My recent essay, Debating TV News, answering a Blog reader’s questions about the state of the news, has prompted a most interesting response … from Cameron Bell.
News junkies … and informed newsroom managers right across North America … will know Cameron Bell: as News Director at BCTV, Bell .. along with Assignment Editor Keith Bradbury … took the Newshour from Number Three spot in Vancouver’s local television news ratings in the 1960s to the Number One rated local news program, in terms of market share, not just in Vancouver or B.C., but by the 1980s throughout North America!
They broke new ground and set new ratings records by emphasizing … not just a competent photogenic anchor … but most of all top quality pictures and top quality stories, told by top quality reporters and top quality story tellers.
It cost a fortune; it was a difficult challenge … raising the jourmalistic bar so high .. but it worked … and the viewers responded with top ratings numbers and top advertising revenues!

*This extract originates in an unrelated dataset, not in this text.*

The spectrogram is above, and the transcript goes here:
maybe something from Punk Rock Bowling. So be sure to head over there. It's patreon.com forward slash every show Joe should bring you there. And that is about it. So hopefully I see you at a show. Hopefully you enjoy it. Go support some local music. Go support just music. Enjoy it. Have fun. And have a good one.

I am so humbled that Bell took the time to respond in great detail to my recent musings about the state of the news in Vancouver, I will post his ENTIRE analysis here (with his permission) … worthy thoughts for those who care: and it no doubt applies in just about every local newsroom across the continent. Read it … and weep!
From Cameron Bell:

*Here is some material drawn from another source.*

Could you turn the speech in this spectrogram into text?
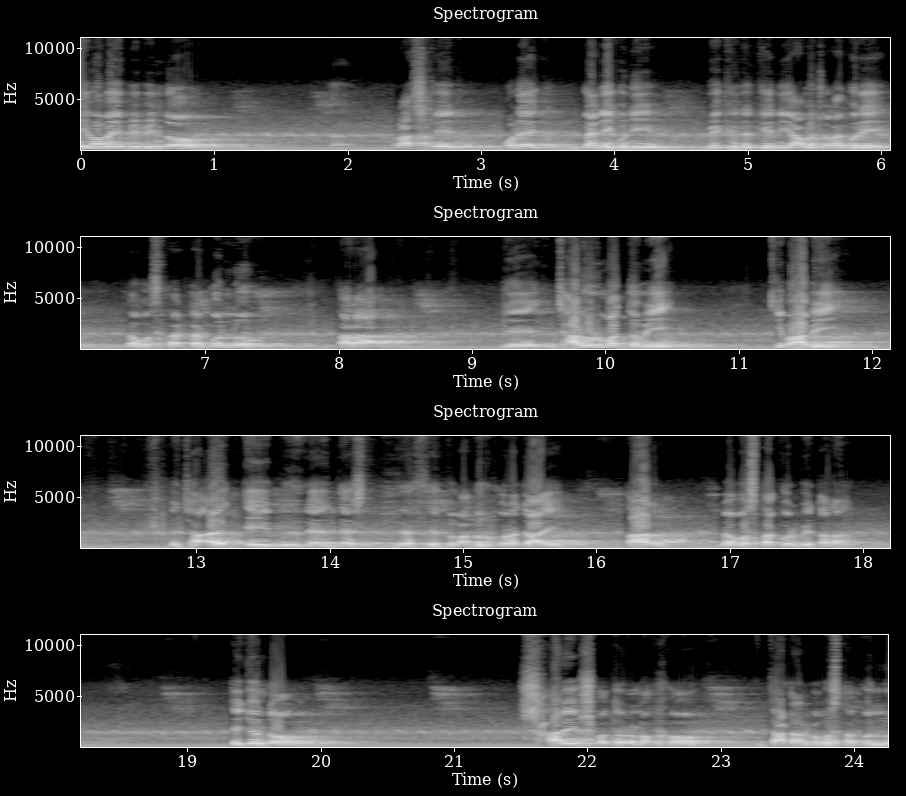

The first concerns the quality and originality of efforts that are being made by the people still employed and with the resources still available in the ‘major’ newsrooms.
Last week, for example, The Province produced an amusing piece by Damian Inwood on the new warmup suits for Canadian Olympic athletes. He wore one in public, solicited and reported the feedback. It was a good piece.
(To me, the suits looked like great camouflage for a stealthy assault on lawn flamingos)
But, I wonder why those stations chose to prove they can read a newspaper, rather than choosing to use the reporter/camera/editor resources on an original story? They didn’t even try to advance silly suit story in any of the several ways they could have explored.
They just copied. Duh!
My second question is why any self-respecting reporter would accept an assignment to follow and match the Province?
Could it be that those reporters at the beginning of that day were unable to present their Assignment desks with the raw material for any original pieces? My experience over 20+ years on the inside was that the most exciting thing that could happen in the morning was to receive a call from a staffer with a quality lead on a really good story, an original story. It was one of the rarer events, too.
The repeaters are able to provide a passable version of any story that has been pre-owned (to borrow a phrase from the pre-owned auto world)
reporter repeater ask, enroute, ‘what’s the story?’
If I had a major investment in a television/radio/newspaper operation these days, I’d be very concerned about the willingness on the front line to produce programs that lack any appreciably unique reason to view or read. In the long run, they can’t attract audiences with a promise of news that is available a day earlier, in a newspaper (and website)
(In the even longer run, the conglomerate will devour its own outlets – as the audience realizes that you don’t need newspapers and television to tell you the same story twice.)
There is, indeed, an opportunity for synergy between related newspapers and television news rooms. It is not, however, through supporting managers and front line workers who cannot demand, identify or produce original stories.